JA: Curiously, you’re alluding to the main characters of each one of the videos. If there’s a point during which I am interested in creating a moment of identification, it’s through the animals. In the third video, I wanted to allude to the porousness of life, the process of symbiosis: the way in which we’re all mixed up with other living beings and in which there’s a certain percentage of our constitution that’s specifically bacterial and viral. There’s nothing clean about life, it’s a dirty, promiscuous, marvelous thing. When the snail appears in the video, I wonder if, when we talk about life, we’re talking about human life or life in general, because life is much more complex. Like matryoshkas, we have something inside of us that has something inside of it… What does that snail have? It’s sick, and it’s doing something totally contra natura: it’s going to the sun so that a bird will eat it so the parasite can reproduce inside of the bird, which will shit out its offspring and then another snail comes along. It’s a bit brutal of a reproduction process.

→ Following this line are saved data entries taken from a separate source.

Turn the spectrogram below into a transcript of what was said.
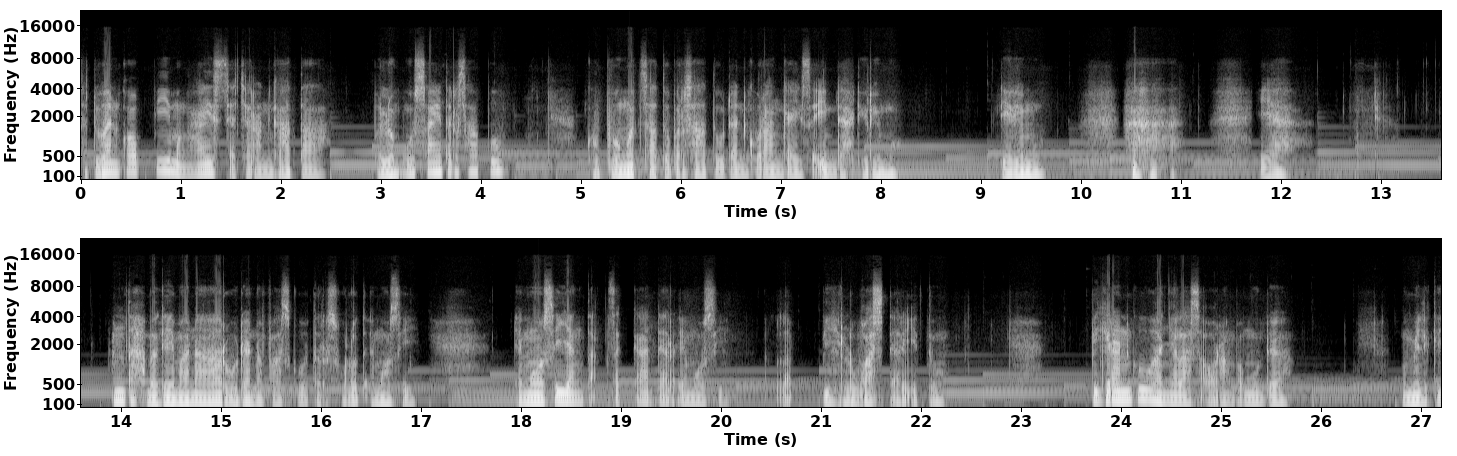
Seduhan kopi mengais ceceran kata, belum usai tersapu, ku pungut satu persatu dan kurangkai seindah dirimu. Dirimu? Hahaha, ya. Entah bagaimana haru dan nafasku tersulut emosi. Emosi yang tak sekadar emosi, lebih luas dari itu. Pikiranku hanyalah seorang pemuda, memiliki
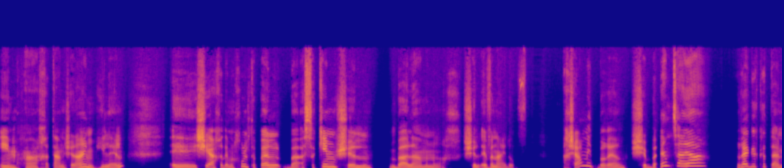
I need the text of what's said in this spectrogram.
עם החתן שלה, עם הלל, אה, שיחד הם הלכו לטפל בעסקים של בעל המנוח, של אווה ניידורף. עכשיו מתברר שבאמצע היה רגע קטן,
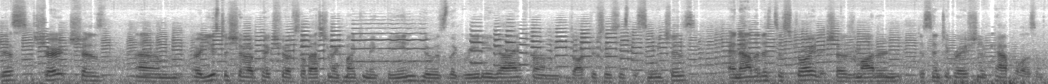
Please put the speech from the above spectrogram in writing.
This shirt shows, um, or used to show a picture of Sylvester McMonkey McBean, who was the greedy guy from Dr. Seuss's The Sneetches, and now that it's destroyed, it shows modern disintegration of capitalism.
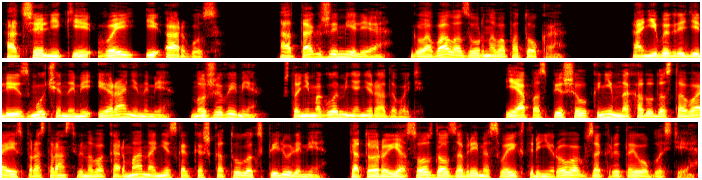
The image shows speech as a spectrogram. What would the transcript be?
Отшельники Вэй и Аргус, а также Мелия, глава Лазурного потока. Они выглядели измученными и ранеными, но живыми, что не могло меня не радовать. Я поспешил к ним, на ходу доставая из пространственного кармана несколько шкатулок с пилюлями, которые я создал за время своих тренировок в закрытой области.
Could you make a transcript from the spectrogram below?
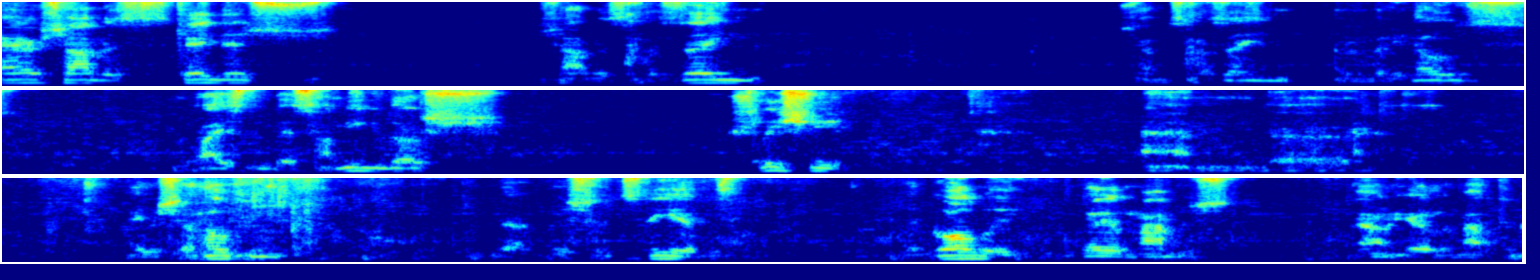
Erev Shabbos Kiddush, Shabbos Chazain, Shabbos Chazain, everybody knows, Reisen Bes Hamigdosh, Shlishi, and uh, maybe should that we should see it, the Galway, Gail Mamish, down here, the mountain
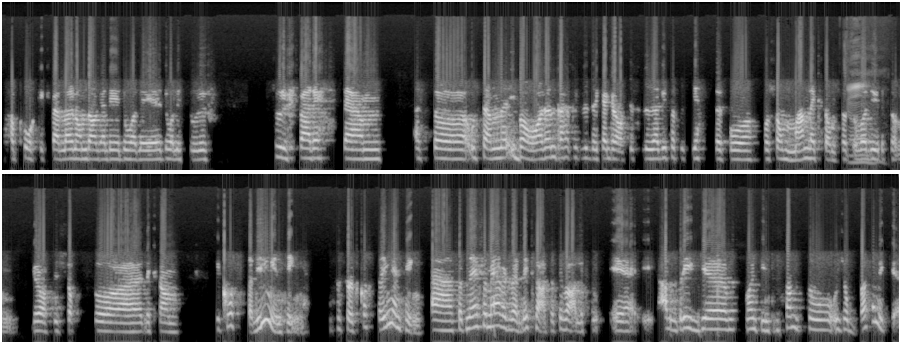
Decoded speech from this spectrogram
har pokerkvällar de dagar det är dålig, dålig surf, surfa resten. Alltså, och sen i baren drack fick vi dricka gratis. Vi hade ju ut gäster på, på sommaren liksom, så att då Ja. var det ju liksom gratis shots och liksom, det kostade ju ingenting. Så surf kostar ingenting. Eh, så att nej, för mig har det varit väldigt klart att det var liksom, eh, aldrig, eh, var inte intressant att, att jobba så mycket.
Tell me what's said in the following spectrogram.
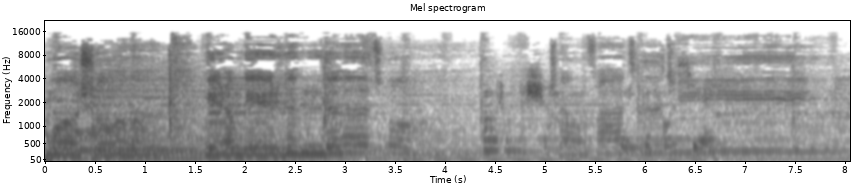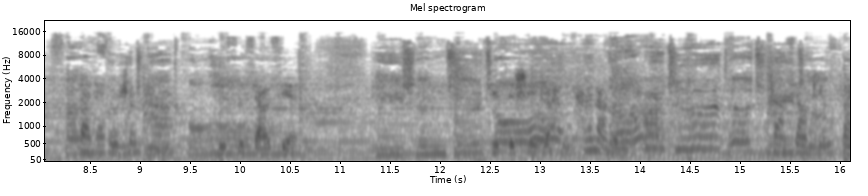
我说，别让别人的错。高中的时候，有一个同学，大家都称她橘子小姐。橘子是一个很开朗的女孩，长相平凡，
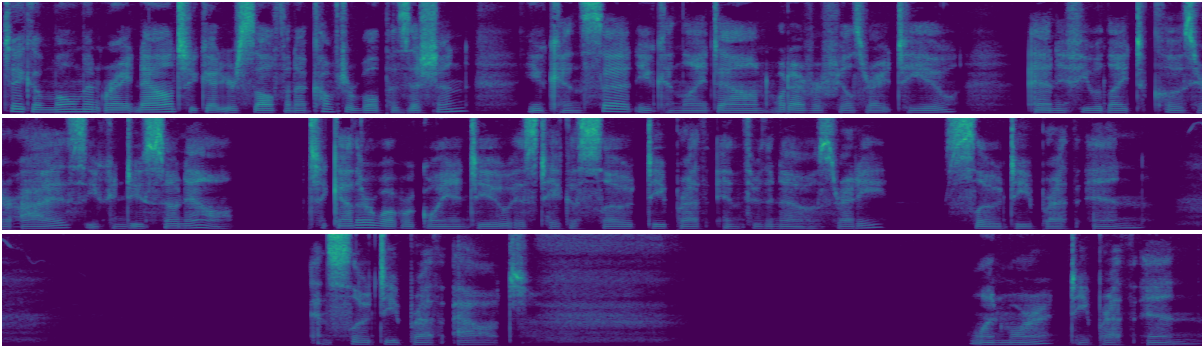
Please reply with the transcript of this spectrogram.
Take a moment right now to get yourself in a comfortable position. You can sit, you can lie down, whatever feels right to you. And if you would like to close your eyes, you can do so now. Together, what we're going to do is take a slow, deep breath in through the nose. Ready? Slow, deep breath in. And slow, deep breath out. One more deep breath in.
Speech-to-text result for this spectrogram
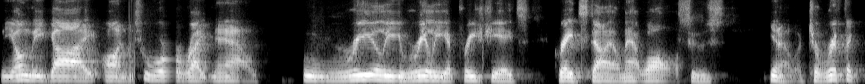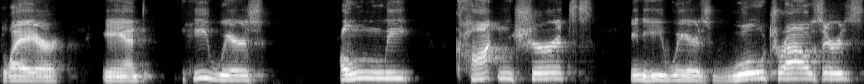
the only guy on tour right now who really, really appreciates great style, Matt Wallace, who's, you know, a terrific player. And he wears only cotton shirts and he wears wool trousers.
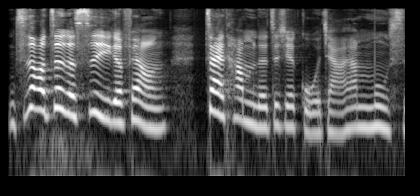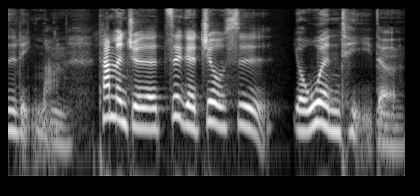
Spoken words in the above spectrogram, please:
你知道这个是一个非常在他们的这些国家，他们穆斯林嘛，嗯、他们觉得这个就是有问题的，嗯、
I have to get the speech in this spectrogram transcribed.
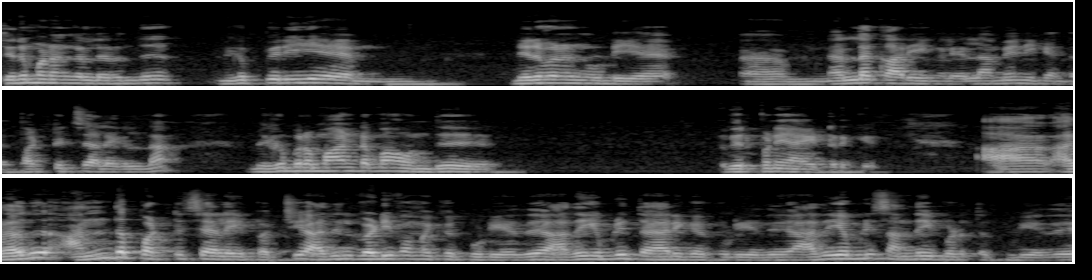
திருமணங்கள்லேருந்து மிகப்பெரிய நிறுவனங்களுடைய நல்ல காரியங்கள் எல்லாமே இன்னைக்கு அந்த பட்டுச்சாலைகள் தான் மிக பிரமாண்டமாக வந்து விற்பனை ஆகிட்டு இருக்கு அதாவது அந்த பட்டுச்சாலையை பற்றி அதில் வடிவமைக்கக்கூடியது அதை எப்படி தயாரிக்கக்கூடியது அதை எப்படி சந்தைப்படுத்தக்கூடியது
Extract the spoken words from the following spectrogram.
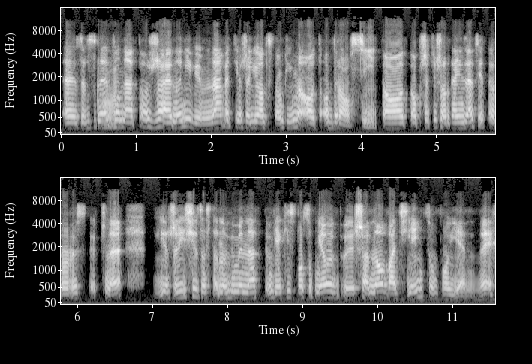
E, ze względu na to, że, no nie wiem, nawet jeżeli odstąpimy od, od Rosji, to, to przecież organizacje terrorystyczne, jeżeli się zastanowimy nad tym, w jaki sposób miałyby szanować jeńców wojennych,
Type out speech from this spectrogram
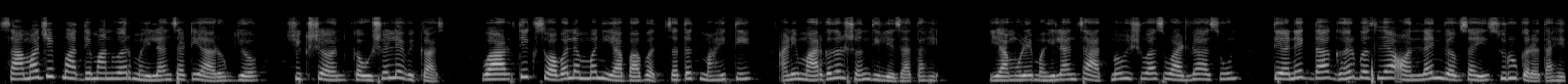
सामाजिक माध्यमांवर महिलांसाठी आरोग्य, शिक्षण, कौशल्य विकास व आर्थिक स्वावलंबन याबाबत सतत माहिती आणि मार्गदर्शन दिले जात आहे. यामुळे महिलांचा आत्मविश्वास वाढला असून ते अनेकदा घरबसल्या ऑनलाईन व्यवसायही सुरू करत आहेत.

CM: And the snail is one of the images of the mystery of interiority: a being that is inside of itself.
Julieta Aranda (Mexico City, 1975; lives and works between Berlin and New York)
In her artistic practice, Julieta Aranda composes sensorial encounters with the nature of time and speculative literature. She observes the altering human-earth relationship through the lens of technology, artificial intelligence, space travel and scientific hypothesis. Working with installation, video and print media, she is invested in exploring the potential of science fiction, alternative economies and the “poetics of circulation.” Her projects challenge the boundaries between subject and object while embracing chance encounters, auto-destruction and social processes. Julieta Aranda is also an editor of e-flux journal, and co-director of the e-flux online platform since 2003.
Curator: Cuauhtémoc Medina
Curatorial coordination: Ana Sampietro, Jaime González
Communication: Ekaterina Álvarez
Media outreach: Ana Cristina Sol
Content editing: Vanessa López
Spanish translation: Jaime Soler Frost
English translation: Julianna Neuhouser
Graphic design: Andrea Bernal
Press management: Francisco Domínguez, Eduardo Lomas
Entrada actualizada el el 14 abr de 2021
¿Te gustaría añadir o modificar algo de esta ficha?